Though Ed’s story seems to end much, much more happily than it began, he was as acutely aware in life as he was in his novels that society’s expectations can really yuck your yum. When he was 84 and about to die, he wrote “How annoyed I am with society for wasting my time by making homosexuality criminal. The subterfuges, the self-consciousness that might have been avoided!” Nuts. Double nuts, when you consider how hard it must have been to write li’l Lucy’s sexual and social awakening so motherfucking well, knowing you’d never get to experience the same liberation yourself.
But he did get to write a deliciously homoerotic skinny-dipping scene and call it Literature, so glass half full, y’all!
*(Sorry about the wordplay in the title; I know it’s kind of Forst) (NAILED IT).

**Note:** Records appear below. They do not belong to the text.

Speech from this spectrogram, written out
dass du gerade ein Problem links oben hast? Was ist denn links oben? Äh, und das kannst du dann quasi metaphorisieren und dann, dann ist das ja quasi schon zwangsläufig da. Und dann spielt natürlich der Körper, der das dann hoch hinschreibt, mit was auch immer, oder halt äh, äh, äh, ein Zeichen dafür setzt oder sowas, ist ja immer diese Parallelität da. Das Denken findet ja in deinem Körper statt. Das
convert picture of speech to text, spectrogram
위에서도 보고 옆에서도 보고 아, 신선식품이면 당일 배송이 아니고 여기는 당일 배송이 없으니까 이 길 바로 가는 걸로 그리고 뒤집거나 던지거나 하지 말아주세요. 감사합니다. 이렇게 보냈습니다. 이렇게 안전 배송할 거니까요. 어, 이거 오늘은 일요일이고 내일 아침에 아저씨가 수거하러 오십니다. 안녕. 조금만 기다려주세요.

This is really embarrassing. We were not planning on being MIA for so long, we swarr. I mean, we didn’t plan it all, obviously. And to be perfectly honest, we don’t even have very good excuses. Just the usual ones–“real life,” “grad school,” “jobs,” all of Friday Night Lights is on Netflix, you know, the usual. (TEXAS FOREVER!!!!)
But we really missed you guyz. Like, 4 real. It’s more than just my dad and JAF’s medievalist college friends who follow us now. I mean, there are at least, like, 100 of you, which I think makes us like a pretty big deal on the internet. The point is, we’re sorry. We can be better. And we’re back now with a New Years resolution to blog the shit out of 2014. Or the eleven months that are left of it, I guess. There are so many sexual scandals of yore untold (by us in an irreverent manner and borderline plagiarized from Wikipedia.) Plus we’ve got a theme week or two in the works that we think you’ll be pretty excited about–like new panties every other paragraph excited.

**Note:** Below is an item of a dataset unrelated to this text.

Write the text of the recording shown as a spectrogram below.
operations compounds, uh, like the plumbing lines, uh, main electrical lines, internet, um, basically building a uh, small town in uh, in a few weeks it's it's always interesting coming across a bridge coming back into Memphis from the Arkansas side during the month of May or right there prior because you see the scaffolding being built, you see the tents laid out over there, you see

In light of the recent State of the Union Address, we thought we’d do a little State of the Bloggers to vaguely fill you in on our deeply interesting personal lives. If you’re totally uninterested in that, feel free leave us now and stay tuned for, like, a real post.

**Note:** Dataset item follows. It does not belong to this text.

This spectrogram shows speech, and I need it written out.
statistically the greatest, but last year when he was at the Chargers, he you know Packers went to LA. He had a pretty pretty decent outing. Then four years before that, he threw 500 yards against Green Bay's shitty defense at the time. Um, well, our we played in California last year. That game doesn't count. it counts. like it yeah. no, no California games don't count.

We’ll start with MRG who’s moved west, but only mid-way, to the great city of Chicago. In Chicago, she’s earning her Masters in Historic Preservation. Girl talks the talk and walks the walk, amiright? She spends her spare time screwing up my Netflix algorithms by watching BBC costume dramas from 30 years ago, and enjoys consuming pizza and beer. Some things never change.
I, LHB, have settled, for the time being, in Northern California, where I work as a fundraiser at a theater company. In my spare time I, too, watch television on the internet (great minds), drink Malbec and tell people that I’m going to the gym but then am like “Oh you know it’s getting late–I’m not feeling grea–yeah I have a thing I forgot abou–” and then more Netflix and more Malbec and so on and so forth. I very much enjoy snacks.
JAF is back in the America. She got tired of all the “culture” in “Europe” so she’s stateside now, “teaching america’s youth how to hopefully not be drains on our society.” (That last one is a direct quote.) It’s important work, you know? She still looks like Meryl’s sexier younger sister and has excellent taste in movies. I mean “film.”
KAB is similarly occupied shaping the minds and hearts of the future. She’s in western New York, braving polar vortexes in order to chase children around playgrounds and teach them about “sharing.” KAB FINALLY got on the Downton Abbey train (no, it’s not a real train, it’s a metaphor–how cool would that be, though?!) and when she’s not drooling over Matthew, she’s applying to graduate school.
And that’s all she wrote folks.
Stay tuned for what ideally will be a 2014 filled with unoriginal dick jokes and pictures of hot actors in costume dramas.